*** Dataset excerpts Section Begins ***
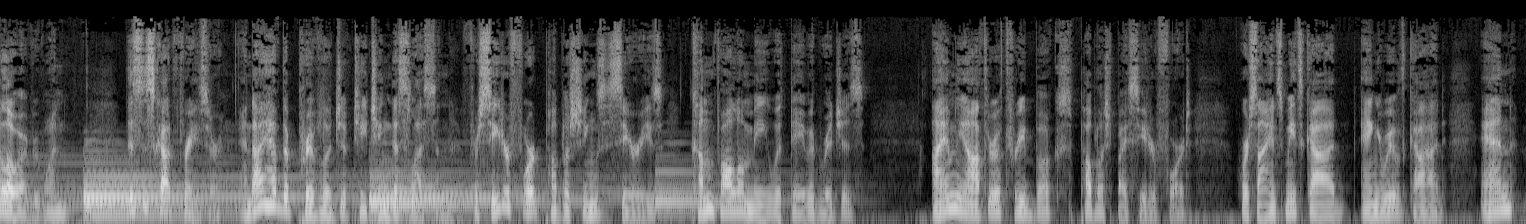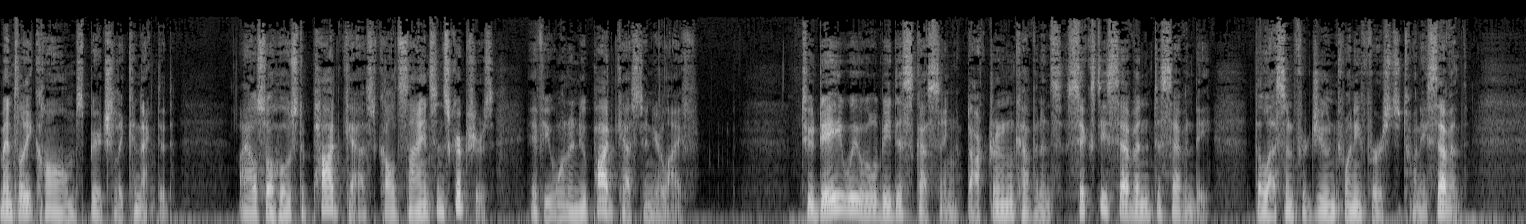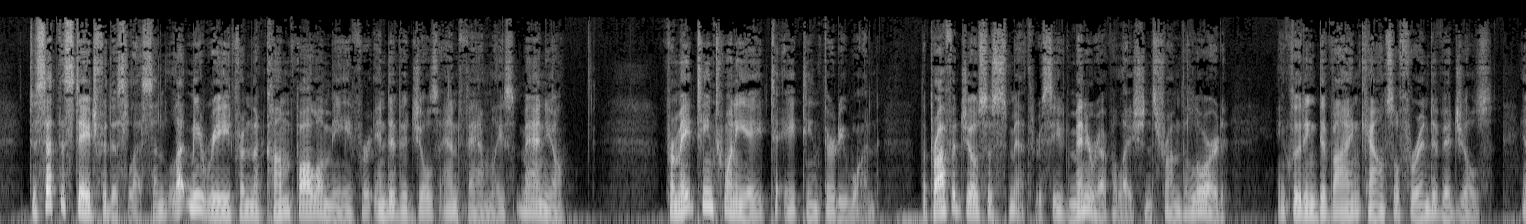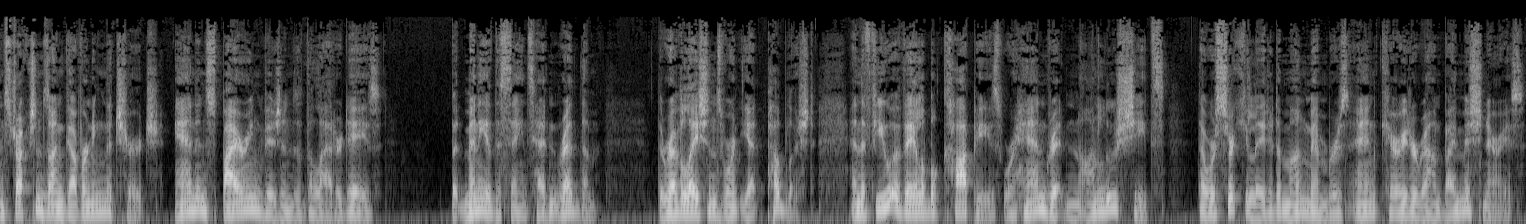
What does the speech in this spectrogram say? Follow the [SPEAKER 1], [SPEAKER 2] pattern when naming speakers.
[SPEAKER 1] Hello, everyone. This is Scott Fraser, and I have the privilege of teaching this lesson for Cedar Fort Publishing's series, Come Follow Me with David Ridges. I am the author of three books published by Cedar Fort Where Science Meets God, Angry with God, and Mentally Calm, Spiritually Connected. I also host a podcast called Science and Scriptures if you want a new podcast in your life. Today we will be discussing Doctrine and Covenants 67 to 70 the lesson for June 21st to 27th. To set the stage for this lesson, let me read from the Come Follow Me for Individuals and Families manual. From 1828 to 1831, the prophet Joseph Smith received many revelations from the Lord, including divine counsel for individuals, instructions on governing the church, and inspiring visions of the latter days. But many of the saints hadn't read them. The revelations weren't yet published, and the few available copies were handwritten on loose sheets that were circulated among members and carried around by missionaries.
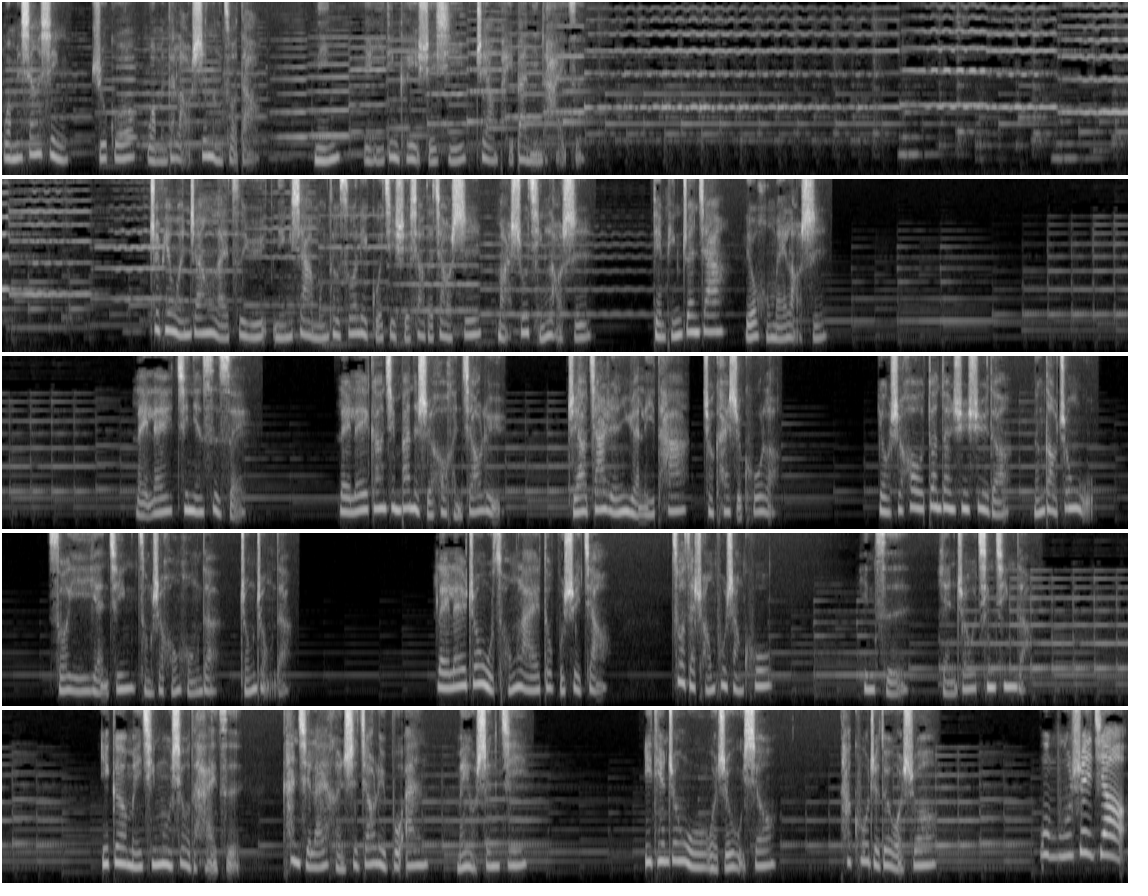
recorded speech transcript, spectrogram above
我们相信，如果我们的老师能做到，您也一定可以学习这样陪伴您的孩子。这篇文章来自于宁夏蒙特梭利国际学校的教师马淑琴老师，点评专家刘红梅老师。蕾蕾今年四岁，蕾蕾刚进班的时候很焦虑，只要家人远离她就开始哭了，有时候断断续续的，能到中午，所以眼睛总是红红的、肿肿的。蕾蕾中午从来都不睡觉，坐在床铺上哭，因此眼周青青的。一个眉清目秀的孩子，看起来很是焦虑不安，没有生机。一天中午我值午休，他哭着对我说：“我不睡觉。”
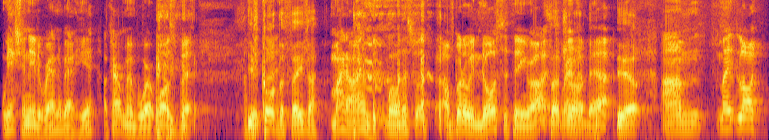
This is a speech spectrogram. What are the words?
we actually need a roundabout here. I can't remember where it was, but. You've caught the fever, mate. I am. Well, that's what I've got to endorse the thing, right? That's right. About yeah, um, mate. Like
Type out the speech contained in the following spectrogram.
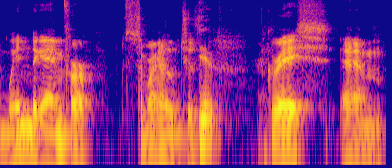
win the game for Summerhill, which is Yeah. great. Um,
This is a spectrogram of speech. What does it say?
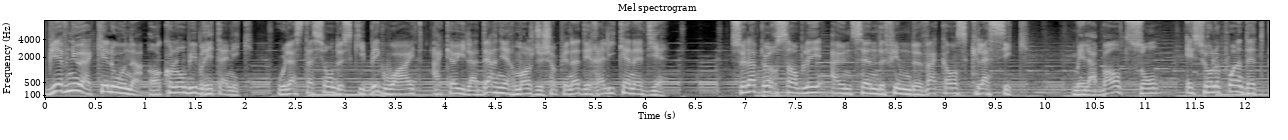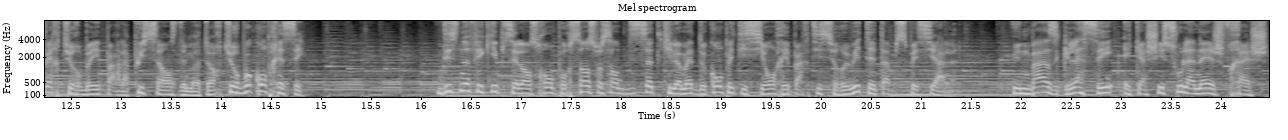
Bienvenue à Kelowna, en Colombie-Britannique, où la station de ski Big White accueille la dernière manche du championnat des rallyes canadiens. Cela peut ressembler à une scène de film de vacances classique, mais la bande son est sur le point d'être perturbée par la puissance des moteurs turbocompressés. 19 équipes s'élanceront pour 177 km de compétition réparties sur 8 étapes spéciales. Une base glacée est cachée sous la neige fraîche,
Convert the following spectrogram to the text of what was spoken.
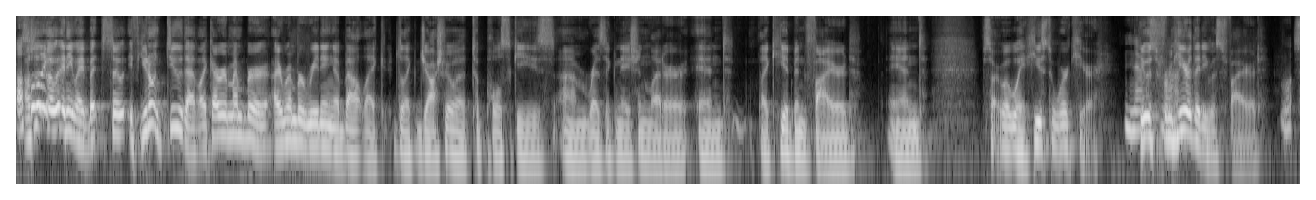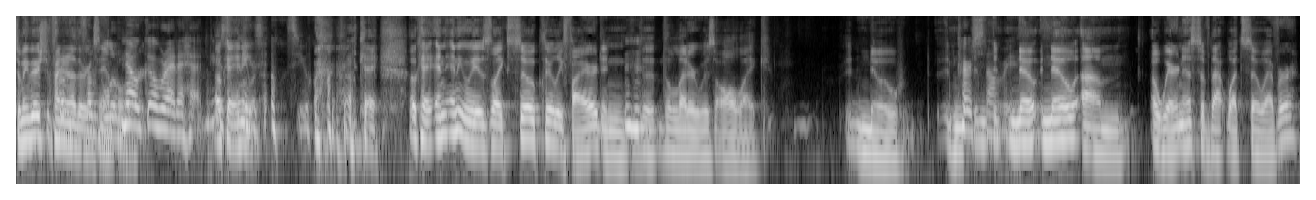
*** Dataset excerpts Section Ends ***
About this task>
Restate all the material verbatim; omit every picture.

Result of the exercise>
What does the speech in this spectrogram say? Follow the [SPEAKER 1], [SPEAKER 2] pattern when naming speakers.
[SPEAKER 1] Hello, everyone. This is Scott Fraser, and I have the privilege of teaching this lesson for Cedar Fort Publishing's series, Come Follow Me with David Ridges. I am the author of three books published by Cedar Fort Where Science Meets God, Angry with God, and Mentally Calm, Spiritually Connected. I also host a podcast called Science and Scriptures if you want a new podcast in your life. Today we will be discussing Doctrine and Covenants 67 to 70 the lesson for June 21st to 27th. To set the stage for this lesson, let me read from the Come Follow Me for Individuals and Families manual. From 1828 to 1831, the prophet Joseph Smith received many revelations from the Lord, including divine counsel for individuals, instructions on governing the church, and inspiring visions of the latter days. But many of the saints hadn't read them. The revelations weren't yet published, and the few available copies were handwritten on loose sheets that were circulated among members and carried around by missionaries.
recorded speech transcript, spectrogram above
我们相信，如果我们的老师能做到，您也一定可以学习这样陪伴您的孩子。这篇文章来自于宁夏蒙特梭利国际学校的教师马淑琴老师，点评专家刘红梅老师。蕾蕾今年四岁，蕾蕾刚进班的时候很焦虑，只要家人远离她就开始哭了，有时候断断续续的，能到中午，所以眼睛总是红红的、肿肿的。蕾蕾中午从来都不睡觉，坐在床铺上哭，因此眼周青青的。一个眉清目秀的孩子，看起来很是焦虑不安，没有生机。一天中午我值午休，他哭着对我说：“我不睡觉。”
This is a speech spectrogram. What are the words?
we actually need a roundabout here. I can't remember where it was, but. You've caught the fever, mate. I am. Well, that's what I've got to endorse the thing, right? That's right. About yeah, um, mate. Like
Type out the speech contained in the following spectrogram.
win the game for Summerhill, which is Yeah. great. Um,
This is a spectrogram of speech. What does it say?
Bienvenue à Kelowna, en Colombie-Britannique, où la station de ski Big White accueille la dernière manche du championnat des rallyes canadiens. Cela peut ressembler à une scène de film de vacances classique, mais la bande son est sur le point d'être perturbée par la puissance des moteurs turbocompressés. 19 équipes s'élanceront pour 177 km de compétition réparties sur 8 étapes spéciales. Une base glacée est cachée sous la neige fraîche,
Convert the following spectrogram to the text of what was spoken.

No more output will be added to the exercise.